write the changes to disk without asking!
searching through the entire interface, on some scores, MOPM comes up seriously
short of some features and capabilities, such as the ability to smudge, sharpen
or set a transparent color. The latter is useful when you want to create
a .gif with a transparent background for a web page, or for another application
when you don’t want an annoying rectangle showing up.
MOPM also lacks Photo
Editor’s rich array of Effects, which can help you turn just about any
photo into a work of art. Watercolor and Stained Glass are especially
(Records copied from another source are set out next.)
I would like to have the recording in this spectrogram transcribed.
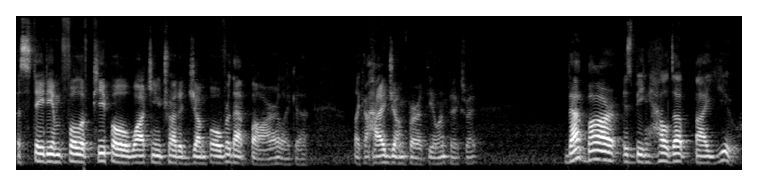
a stadium full of people watching you try to jump over that bar like a, like a high jumper at the Olympics, right? That bar is being held up by you.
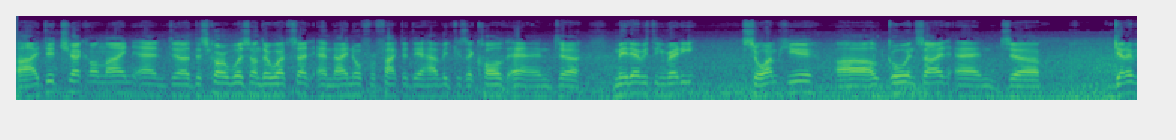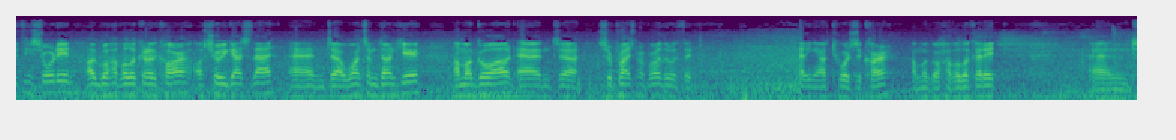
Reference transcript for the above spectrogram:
uh, I did check online and uh, this car was on their website and I know for a fact that they have it because I called and uh, made everything ready. So I'm here, uh, I'll go inside and uh, get everything sorted. I'll go have a look at the car, I'll show you guys that and once I'm done here, I'm gonna go out and surprise my brother with it. Heading out towards the car, I'm gonna go have a look at it and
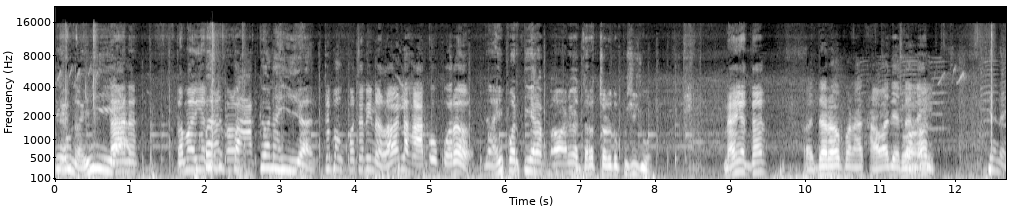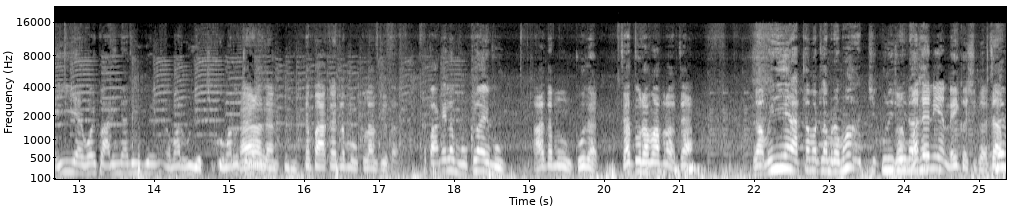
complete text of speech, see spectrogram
એવું નહીં યાર. તમારે યાર પાક્યો નહીં યાર. તે પણ ઉપર ચડીને લાવ એટલે હાકો પર. નહીં પડતી યાર અરે તરત ચડો તો પૂછી જુઓ. નહીં અધર અધર પણ આ ખાવા દેતા નહીં. કે નહીં યાર હોય તો આલી ના દઈ અમાર ચીકો મારો. તો પાકા એટલે મોકલાવજો તાર. પાકે એટલે મોકલાય હું હા તો હું ઊંઘું જા તું રમા પ્ર જા. રમી નહીં યાર આટલા મતલબ રમો. ચીકુડી જોઈ ના મને નહીં નહીં કશું કર. જા નહીં,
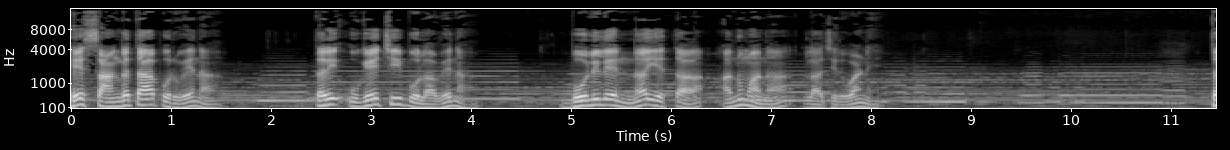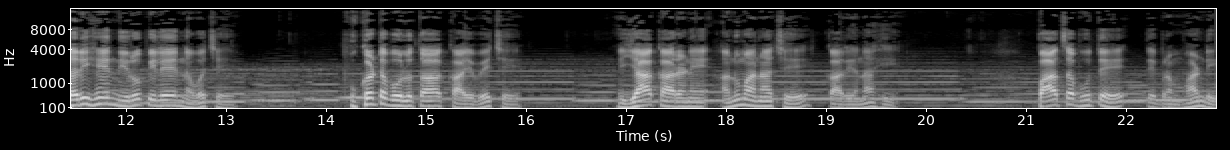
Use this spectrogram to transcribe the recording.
हे सांगता पूर्वेना तरी उगेची बोलावेना बोलिले न येता अनुमाना लाजिरवाणे. तरी हे निरोपिले नवचे फुकट बोलता कायवेचे या कारणे अनुमानाचे कार्य नाही. पाच भूते ते ब्रह्मांडी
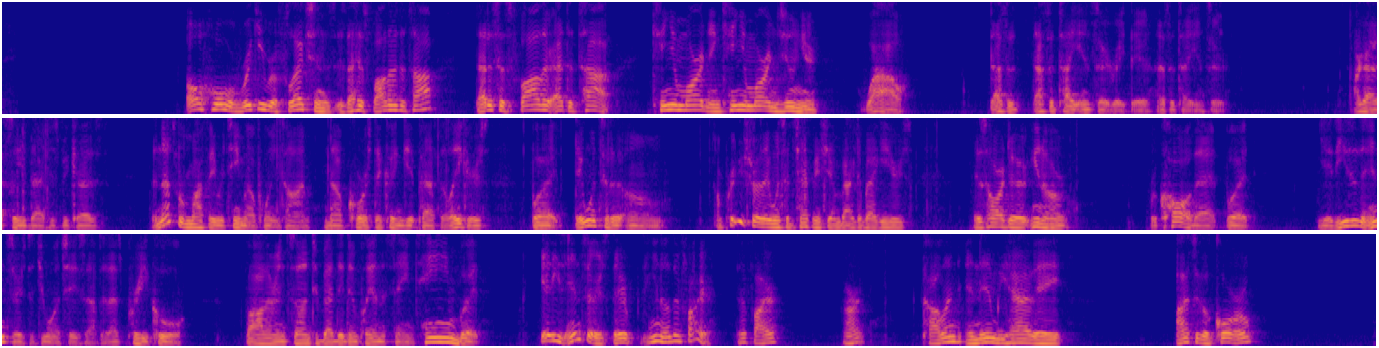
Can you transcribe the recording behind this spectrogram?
Oh, Ricky Reflections. Is that his father at the top? That is his father at the top. Kenyon Martin and Kenyon Martin Jr. Wow. That's a that's a tight insert right there. That's a tight insert. I gotta sleeve that just because the Nets were my favorite team at a point in time. Now, of course, they couldn't get past the Lakers, but they went to the um. I'm pretty sure they went to the championship in back-to-back years. It's hard to you know recall that, but yeah, these are the inserts that you want to chase after. That's pretty cool. Father and son. Too bad they didn't play on the same team, but yeah, these inserts they're you know they're fire. They're fire. All right, Collin, and then we have a Isaac Okoro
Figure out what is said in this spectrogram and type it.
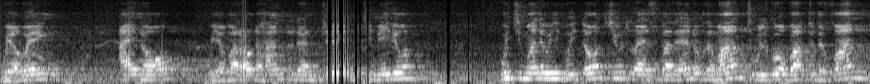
We are weighing, I know, we have around 120 million, which money if we don't utilize by the end of the month will go back to the fund.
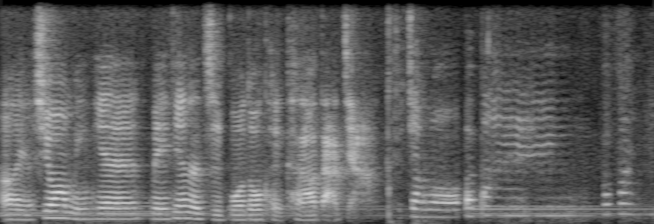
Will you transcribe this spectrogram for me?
呃，也希望明天每天的直播都可以看到大家。就这样喽，拜拜，拜拜。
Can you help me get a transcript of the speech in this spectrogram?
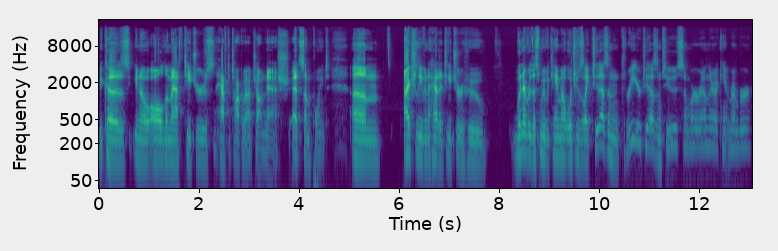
because you know all the math teachers have to talk about John Nash at some point. Um, I actually even had a teacher who, whenever this movie came out, which was like 2003 or 2002, somewhere around there, I can't remember.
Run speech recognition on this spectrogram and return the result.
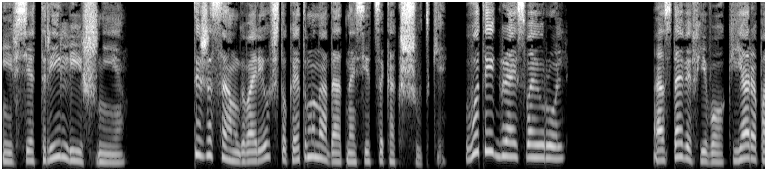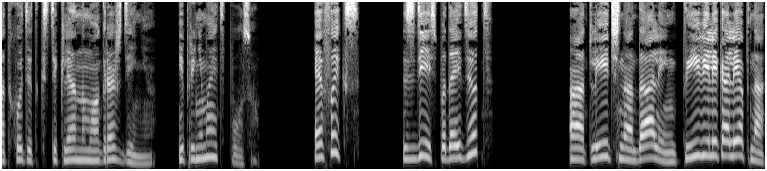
«И все три лишние. Ты же сам говорил, что к этому надо относиться как к шутке. Вот и играй свою роль». Оставив его, Кьяра подходит к стеклянному ограждению и принимает позу. «FX, здесь подойдет?» «Отлично, Далинг, ты великолепна!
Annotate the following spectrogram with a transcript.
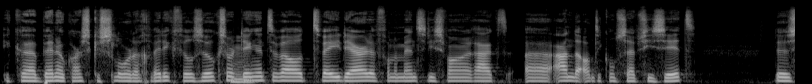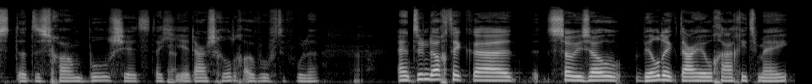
ik eh, ben ook hartstikke slordig, weet ik veel. Zulke soort Hmm. dingen. Terwijl twee derde van de mensen die zwanger raakt... eh, aan de anticonceptie zit. Dus dat is gewoon bullshit. Dat je Ja. je daar schuldig over hoeft te voelen. En toen dacht ik, eh, sowieso wilde ik daar heel graag iets mee.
useful in creating artistic effects. Lacking any of Monet’s impressionistic
talent, Photo Editor fills that gap by letting me turn a city or country
landscape into collage of colors that comes into focus only as you step
away from it.
So, despite MOPM’s
obvious utility for performing some tasks, I knew that doing without
Photo Editor was too much to ask.
So, I went searching
for Photo Editor. Surely, I thought, Office 2003 wouldn’t have removed
that useful tool. Surely, it’s simply added this additional tool. Microsoft
can’t possibly believe that MOPM is a full replacement for Photo Editor.
can. Not only wasn’t Photo Editor my default anymore, it had left the
Photo Editor back
The first question
to enter my mind was: Is there a
compatibility problem? Perhaps Microsoft removed Photo Editor
because it didn’t work with Office 2003. Nope. True, it’s not at all
integrated into the framework of Office 2003. But, then again, neither
really is MOPM. But, Photo Editor can and does work fine side by side
with Office 2003, as well as with MOPM. The two in concert/tandem can
make for a pretty good set of picture editing and management tools.
I dug through my
stack of CDs, fished out my Office XP CD, inserted it, navigated to MS
Photo Editor, and reinstalled it. I also needed to retain access to Word
XP, so I had told Office 2003 to leave it in place. So, a number of Office
XP features were already still on my system.
If you left any vestiges
of Office XP on your system, choose Start – Settings – Control Panel – Add or Remove Programs – Microsoft
Office XP – Change – Add or Remove… - Next. Microsoft Photo
Editor is listed under Office Tools. You’ll be prompted to insert the
CD at the appropriate time.
If you didn’t leave
any of Office XP on your system, then you’ll need to insert the Office
XP CD, and ultimately navigate to the same location.
After monkeying with
XP setup, you might find that the next time your run an Office 2003 program,
it might tell you that
it’s installing something. Feed it the Office 2003 CD if prompted. Don’t
worry. It just needs to grab a few files that XP rudely overwrote.
reinstalled Photo Editor, when you right-click a supported graphic, the Open
With choices should now include Microsoft Photo Editor. If setup reset Photo
Editor as the default, and if you don’t want it to be the default, you can
reestablish MOPM as the default. In Windows Explorer, right-click on a file
whose Open behavior you want to change. Choose Open
With, then Choose Program. In the Open With dialog
box, select the program you want to use (e.g., Microsoft Office Picture Manager),
click to enable the Always use the selected
program to open this kind of file, and click OK. Or, if reinstalling Microsoft Photo Editor doesn’t reinstated
it as the default, you can use the Open With…Chose Program trick to do it.
So, why would I need
to create a picture with a transparent background? If you look to the
previous paragraph, I think you’ll find the reason to be somewhat transparent.
And, yes. You have just been mooned.